Hooves should be cleaned very frequently, usually at least once a day. It’s good practice to clean your horse’s feet after every ride. Check for rocks, nails, or other foreign objects after each ride. For in-depth cleaning, use a hoof pick to clean out each side of the frog.
The Horse’s Environment
For the most part, hooves grow at a fairly constant rate. The rate and frequency at which you exercise your horse will impact how healthy your horse’s hooves are.
The terrain your horse rides on will also impact the hoove’s maintenance needs. Horses in softer pastures will need trimming more frequently than horses in harder terrains.
Maintain Moisture in Feet
Exposing your horse to dry conditions can have negative consequences for your horse’s feet. Abrupt changes from dry to humid climates can have a similar effect.
Extremely wet conditions can also reduce the amount of natural oils in a hoof, which can cause rapid drying. Without treatment, these conditions can cause various levels of hoof damage.
To prevent any issues in your horses’ foot health, find alternative ways to maintain the moisture in your horse’s hooves. Limit your horse’s exposure to overly dry environments when possible and add moisturizer or dressing when needed to prevent hoof cracking.
Common Hoof Problems
Some conditions can cause problems with your horse’s hooves. These should be addressed as soon as possible to prevent any health problems.
Poor Shoeing or Trimming
Shoeing and trimming are critical for maintaining your horse’s health. When done incorrectly or too infrequently, the following problems can occur.
- Horse’s toes are too long and the heals too short: this will put additional strain on the horse’s tendons and bone
- Horse’s toes are too short and the heals are too long: this can cause trauma to the bone and joins
- Imbalanced hooves: this will put stress on ligaments and joints
Hoof cracks can be caused by multiple factors, some unavoidable. Most commonly, poor trimming leads to long toes, which can cause cracking.

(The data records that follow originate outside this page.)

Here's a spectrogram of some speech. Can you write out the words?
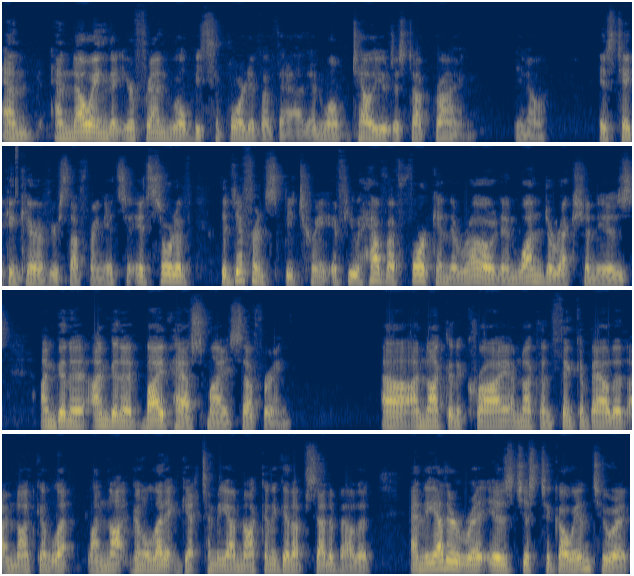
and and knowing that your friend will be supportive of that and won't tell you to stop crying, you know, is taking care of your suffering. It's it's sort of the difference between if you have a fork in the road and one direction is I'm gonna I'm gonna bypass my suffering. Uh, I'm not going to cry. I'm not going to think about it. I'm not going to let I'm not going to let it get to me. I'm not going to get upset about it. And the other is just to go into it,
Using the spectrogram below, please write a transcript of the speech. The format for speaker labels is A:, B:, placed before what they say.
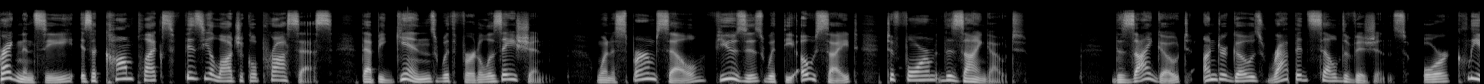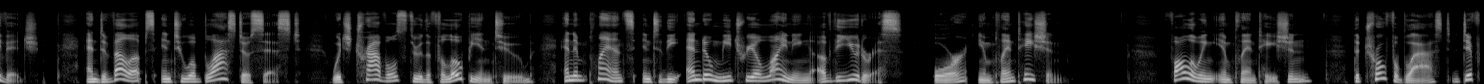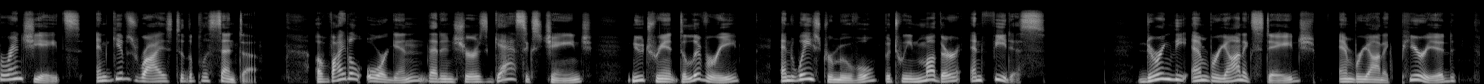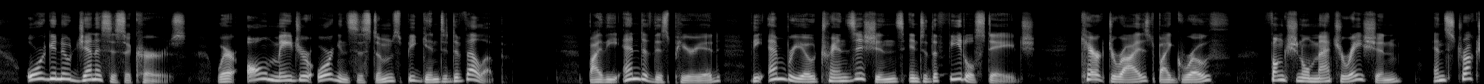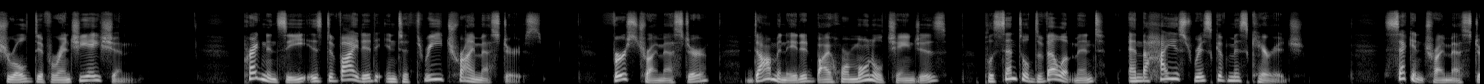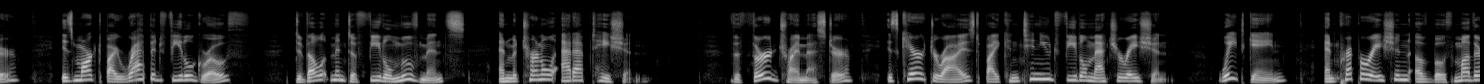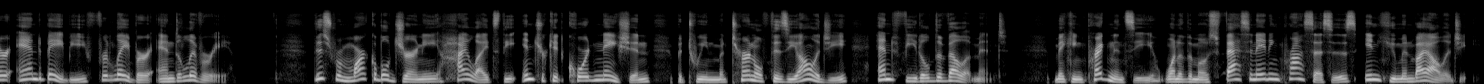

However, some horses are born with poor hoove quality. If this is the case, your horse may be prone to hoof cracking. Weather can also have a significant influence on your horse’s hoof quality, especially in dryer environments.
If your horse is experiencing hoof cracking, there are several treatment options. More frequent trimmings might be needed to prevent your horse’s toes from becoming too long.
Nutrition also has a large influence on hoof quality, so consider adjusting your horse’s diet. Hoof moisturizers can also help combat hoof cracks. This treatment option is especially useful when the cracks are caused by dry conditions.
Additional Hoof Problems
Outside of poor hoof maintenance or hoof cracks, there are other conditions that could affect your horse’s foot health.
- Thrush: a condition caused by overly wet conditions. Usually presents as a black liquid around the hoof’s frog area.
- Solar Abscesses: An infection in the horse’s hoof that is usually a result of a foreign object in the hoof.
- Foreign Objects & Infection: Foreign objects launched into the hoof can cause pain and damage to the region. This can also lead to infection or solar abscesses.
- Laminitis: Swelling in the hoof tissue. Often a result of improper shoeing or trimming.
- Navicular Disease: A condition, sometimes genetic, that causes damage to the bone and ligaments. Soft tissue can also be affected.
Choose The Best Footing for Your Horses
A great way to increase your horse’s hoof health is through high-quality footing. Footing additive cushions your horse’s hooves when riding, encouraging better performance and softening the hoof’s impact.
Benefits of Propper Footing
The surface your horse rides on has a lot to do with their hoof health. Proper footing can reduce compaction, reducing your horse’s chances for injury. Finding the right footing will dramatically improve hoof cushioning and energy return in horses.
The softer landing will create a lighter landing for your horse. In the long run, softer riding surfaces will reduce the frequency of trimming and the chances of hoof fracturing.
Have questions about what footing is right for your horse? Give us a call at 877-835-0878 and talk to a footing expert.